◆ Data extract

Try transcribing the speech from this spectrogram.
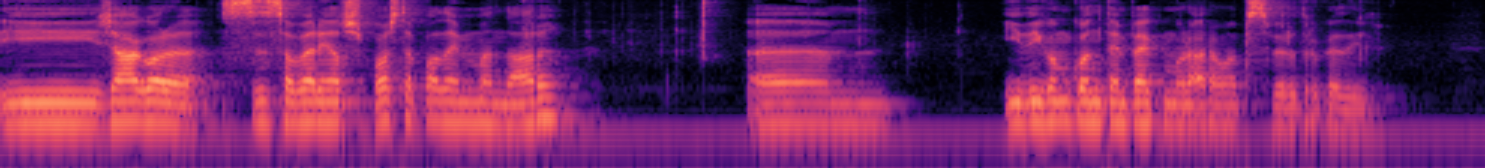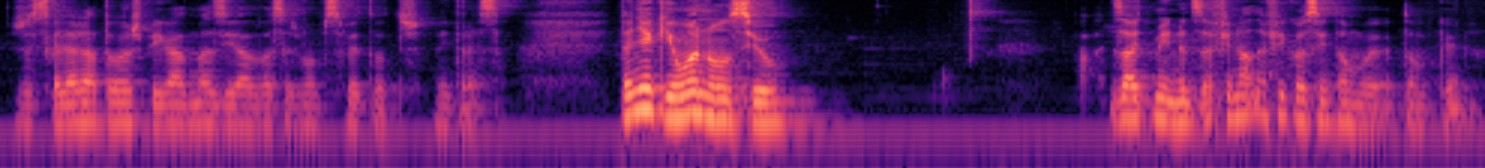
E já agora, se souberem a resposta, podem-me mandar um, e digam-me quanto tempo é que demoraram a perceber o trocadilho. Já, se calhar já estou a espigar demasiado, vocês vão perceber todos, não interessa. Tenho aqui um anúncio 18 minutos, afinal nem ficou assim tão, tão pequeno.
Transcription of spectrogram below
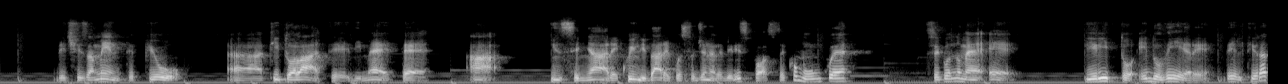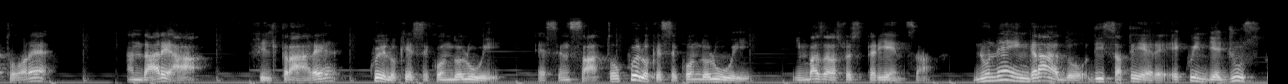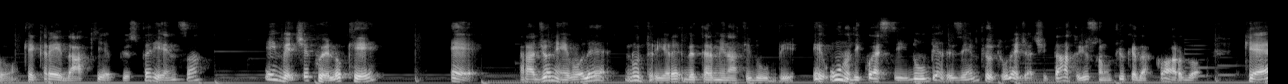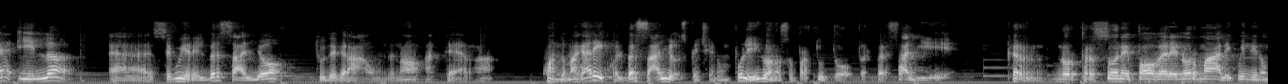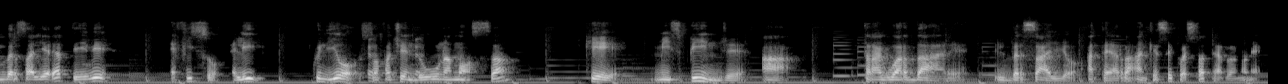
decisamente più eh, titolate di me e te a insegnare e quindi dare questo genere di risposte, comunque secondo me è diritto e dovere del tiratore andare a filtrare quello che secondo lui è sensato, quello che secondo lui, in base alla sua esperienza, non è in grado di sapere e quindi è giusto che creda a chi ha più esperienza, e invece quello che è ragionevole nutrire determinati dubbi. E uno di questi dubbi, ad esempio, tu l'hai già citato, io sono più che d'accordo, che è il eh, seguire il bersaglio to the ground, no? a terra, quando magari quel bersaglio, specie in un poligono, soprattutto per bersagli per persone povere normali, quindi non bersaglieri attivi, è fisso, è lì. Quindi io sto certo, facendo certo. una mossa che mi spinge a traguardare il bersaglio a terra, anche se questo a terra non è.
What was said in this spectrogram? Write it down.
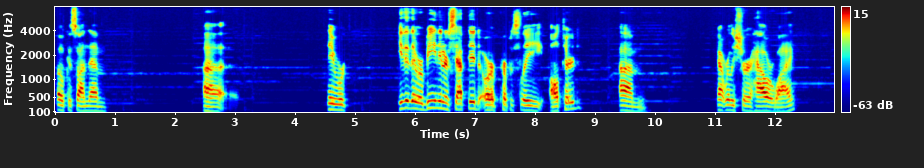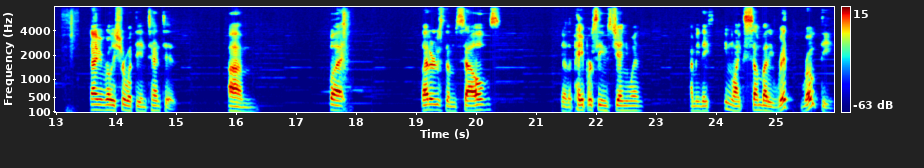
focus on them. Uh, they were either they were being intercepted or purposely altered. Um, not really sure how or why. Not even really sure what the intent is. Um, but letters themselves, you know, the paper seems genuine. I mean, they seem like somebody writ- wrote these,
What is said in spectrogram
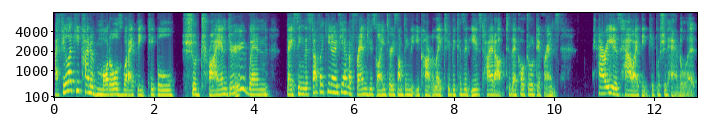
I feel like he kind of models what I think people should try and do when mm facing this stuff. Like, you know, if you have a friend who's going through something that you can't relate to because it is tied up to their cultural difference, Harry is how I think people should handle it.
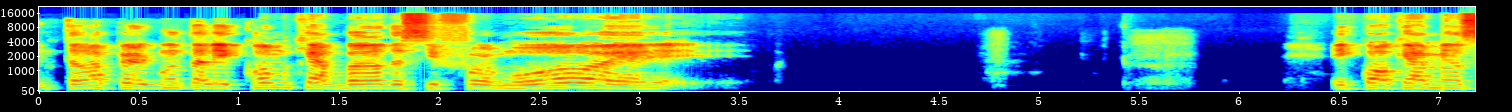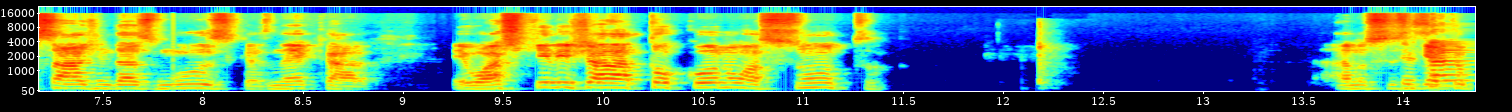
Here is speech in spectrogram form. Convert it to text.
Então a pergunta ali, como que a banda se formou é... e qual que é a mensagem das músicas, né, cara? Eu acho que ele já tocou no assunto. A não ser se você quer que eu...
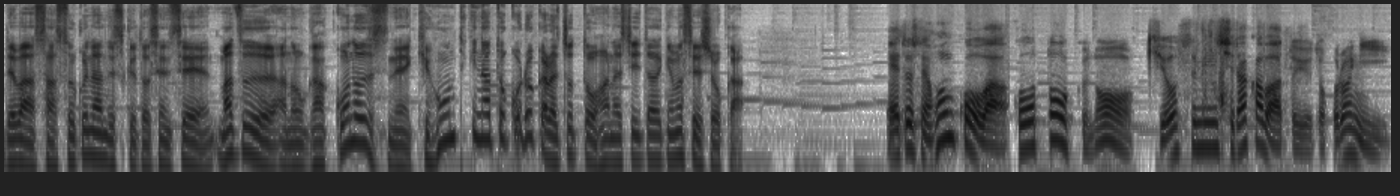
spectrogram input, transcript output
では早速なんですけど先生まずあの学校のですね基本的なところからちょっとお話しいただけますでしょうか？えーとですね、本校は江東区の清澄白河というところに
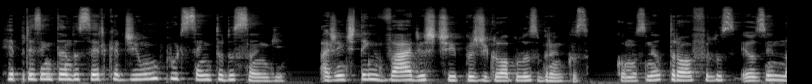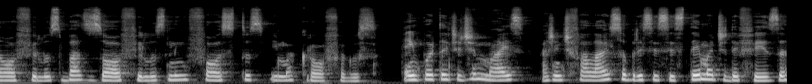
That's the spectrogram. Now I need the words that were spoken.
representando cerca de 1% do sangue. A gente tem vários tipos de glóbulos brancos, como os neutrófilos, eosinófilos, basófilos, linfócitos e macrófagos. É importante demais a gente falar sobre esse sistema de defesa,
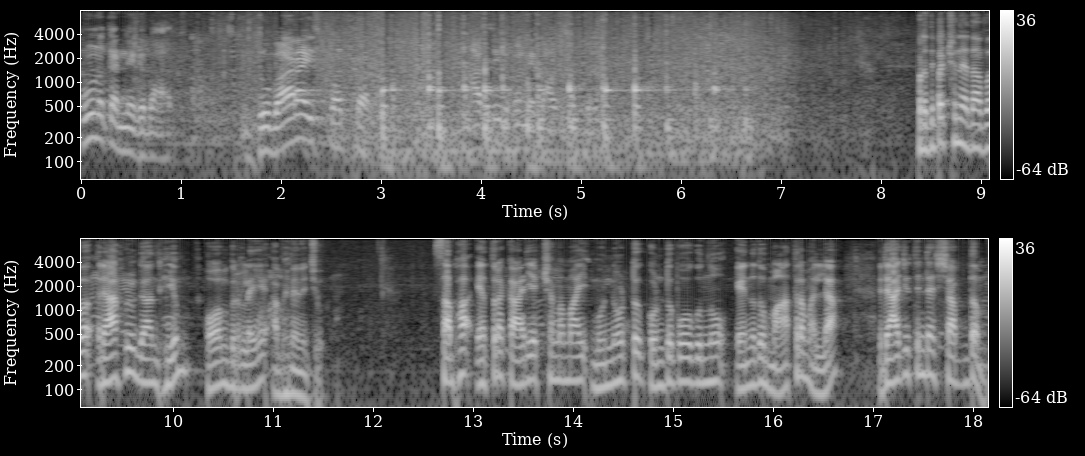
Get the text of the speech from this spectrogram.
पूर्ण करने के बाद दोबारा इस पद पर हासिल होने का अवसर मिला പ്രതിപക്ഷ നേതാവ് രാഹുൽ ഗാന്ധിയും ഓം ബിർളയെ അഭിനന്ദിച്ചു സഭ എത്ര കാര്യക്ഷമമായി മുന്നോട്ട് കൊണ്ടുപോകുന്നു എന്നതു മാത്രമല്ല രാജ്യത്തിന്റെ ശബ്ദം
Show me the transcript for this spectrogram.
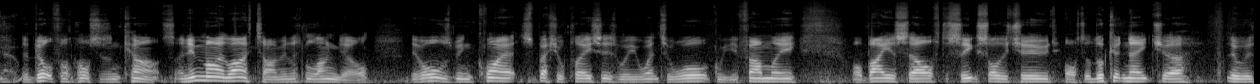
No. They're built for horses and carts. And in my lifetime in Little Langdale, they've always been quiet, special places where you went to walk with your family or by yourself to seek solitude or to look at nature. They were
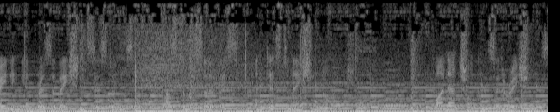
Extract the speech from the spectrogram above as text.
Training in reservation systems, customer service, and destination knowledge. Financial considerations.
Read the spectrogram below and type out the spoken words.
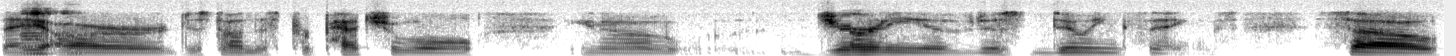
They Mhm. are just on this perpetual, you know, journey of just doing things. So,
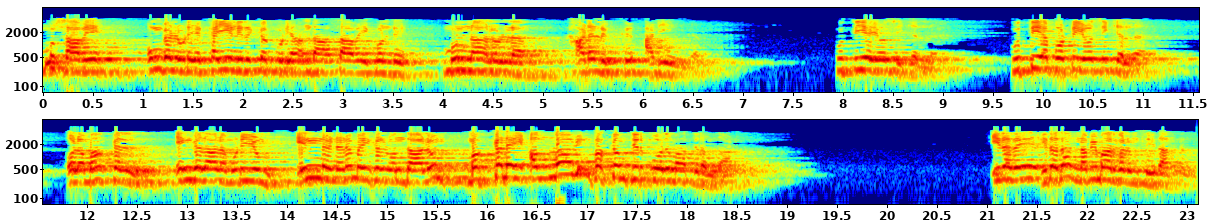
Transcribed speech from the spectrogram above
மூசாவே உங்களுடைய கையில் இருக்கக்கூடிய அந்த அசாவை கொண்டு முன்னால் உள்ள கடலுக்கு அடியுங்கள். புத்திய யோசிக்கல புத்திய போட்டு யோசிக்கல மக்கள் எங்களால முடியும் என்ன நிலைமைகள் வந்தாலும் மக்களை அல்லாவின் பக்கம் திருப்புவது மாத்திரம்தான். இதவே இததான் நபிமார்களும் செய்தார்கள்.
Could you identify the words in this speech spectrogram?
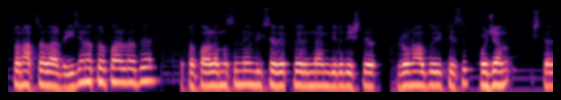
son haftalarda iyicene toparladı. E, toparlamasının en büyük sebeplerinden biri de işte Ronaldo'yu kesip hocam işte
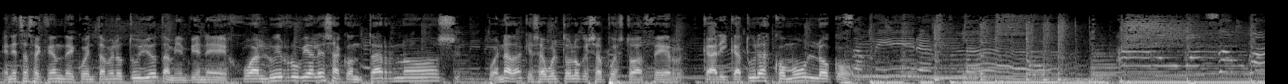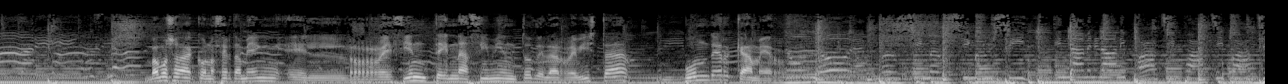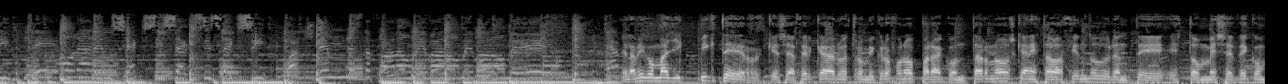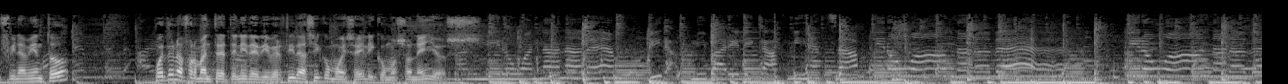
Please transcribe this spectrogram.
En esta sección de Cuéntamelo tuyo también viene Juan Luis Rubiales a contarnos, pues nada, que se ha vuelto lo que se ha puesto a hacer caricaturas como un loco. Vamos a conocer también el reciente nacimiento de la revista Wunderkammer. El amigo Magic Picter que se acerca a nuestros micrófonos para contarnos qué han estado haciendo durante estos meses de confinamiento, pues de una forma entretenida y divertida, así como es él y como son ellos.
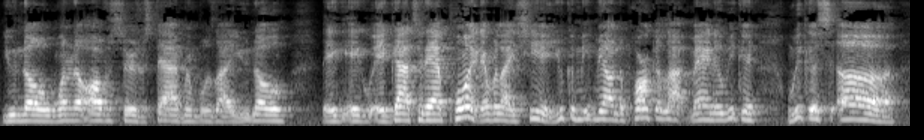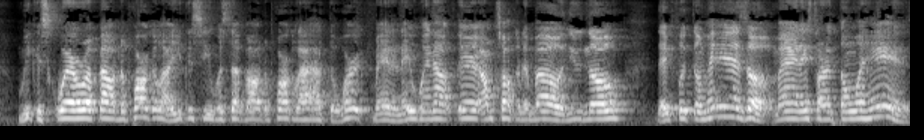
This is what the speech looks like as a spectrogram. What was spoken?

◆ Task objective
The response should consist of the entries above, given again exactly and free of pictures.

◆ Written response
Try transcribing the speech from this spectrogram.
E já agora, se souberem a resposta, podem-me mandar um, e digam-me quanto tempo é que demoraram a perceber o trocadilho. Já, se calhar já estou a espigar demasiado, vocês vão perceber todos, não interessa. Tenho aqui um anúncio 18 minutos, afinal nem ficou assim tão, tão pequeno.
Transcription of spectrogram below
decisamente più eh, titolate di me e te a insegnare e quindi dare questo genere di risposte, comunque secondo me è diritto e dovere del tiratore andare a filtrare quello che secondo lui è sensato, quello che secondo lui, in base alla sua esperienza, non è in grado di sapere e quindi è giusto che creda a chi ha più esperienza, e invece quello che è ragionevole nutrire determinati dubbi. E uno di questi dubbi, ad esempio, tu l'hai già citato, io sono più che d'accordo, che è il eh, seguire il bersaglio to the ground, no? a terra, quando magari quel bersaglio, specie in un poligono, soprattutto per bersagli per persone povere normali, quindi non bersaglieri attivi, è fisso, è lì. Quindi io sto certo, facendo certo. una mossa che mi spinge a traguardare il bersaglio a terra, anche se questo a terra non è.
What was said in this spectrogram? Write it down.
focus on them. Uh, they were either they were being intercepted or purposely altered. Um, not really sure how or why. Not even really sure what the intent is. Um, but letters themselves, you know, the paper seems genuine. I mean, they seem like somebody writ- wrote these,
What is said in spectrogram
I feel like he kind of models what I think people should try and do when mm facing this stuff. Like, you know, if you have a friend who's going through something that you can't relate to because it is tied up to their cultural difference, Harry is how I think people should handle it.
Here is speech in spectrogram form. Convert it to text.
Então a pergunta ali, como que a banda se formou é... e qual que é a mensagem das músicas, né, cara? Eu acho que ele já tocou no assunto. A não ser se você quer que eu...
spectrogram input, transcript output
では早速なんですけど先生まずあの学校のですね基本的なところからちょっとお話しいただけますでしょうか？えーとですね、本校は江東区の清澄白河というところに
That's the spectrogram. Now I need the words that were spoken.
representando cerca de 1% do sangue. A gente tem vários tipos de glóbulos brancos, como os neutrófilos, eosinófilos, basófilos, linfócitos e macrófagos. É importante demais a gente falar sobre esse sistema de defesa,
Get the text of the speech from this spectrogram.
पूर्ण करने के बाद दोबारा इस पद पर हासिल होने का अवसर मिला പ്രതിപക്ഷ നേതാവ് രാഹുൽ ഗാന്ധിയും ഓം ബിർളയെ അഭിനന്ദിച്ചു സഭ എത്ര കാര്യക്ഷമമായി മുന്നോട്ട് കൊണ്ടുപോകുന്നു എന്നതു മാത്രമല്ല രാജ്യത്തിന്റെ ശബ്ദം
Show me the transcript for this spectrogram.
No. They're built for horses and carts. And in my lifetime in Little Langdale, they've always been quiet, special places where you went to walk with your family or by yourself to seek solitude or to look at nature. They were
Extract the speech from the spectrogram above as text.
Training in reservation systems, customer service, and destination knowledge. Financial considerations.
Read the spectrogram below and type out the spoken words.
They Mhm. are just on this perpetual, you know, journey of just doing things. So,
Transcribed speech from the spectrogram above
மூசாவே உங்களுடைய கையில் இருக்கக்கூடிய அந்த அசாவை கொண்டு முன்னால் உள்ள கடலுக்கு அடியுங்கள். புத்திய யோசிக்கல புத்திய போட்டு யோசிக்கல மக்கள் எங்களால முடியும் என்ன நிலைமைகள் வந்தாலும் மக்களை அல்லாவின் பக்கம் திருப்புவது மாத்திரம்தான். இதவே இததான் நபிமார்களும் செய்தார்கள்.
Could you identify the words in this speech spectrogram?
son haftalarda iyicene toparladı. E, toparlamasının en büyük sebeplerinden biri de işte Ronaldo'yu kesip hocam işte
Please transcribe this spectrogram.
En esta sección de Cuéntamelo tuyo también viene Juan Luis Rubiales a contarnos, pues nada, que se ha vuelto lo que se ha puesto a hacer caricaturas como un loco. Vamos a conocer también el reciente nacimiento de la revista Wunderkammer. El amigo Magic Picter que se acerca a nuestros micrófonos para contarnos qué han estado haciendo durante estos meses de confinamiento, pues de una forma entretenida y divertida, así como es él y como son ellos.
This is what the speech looks like as a spectrogram. What was spoken?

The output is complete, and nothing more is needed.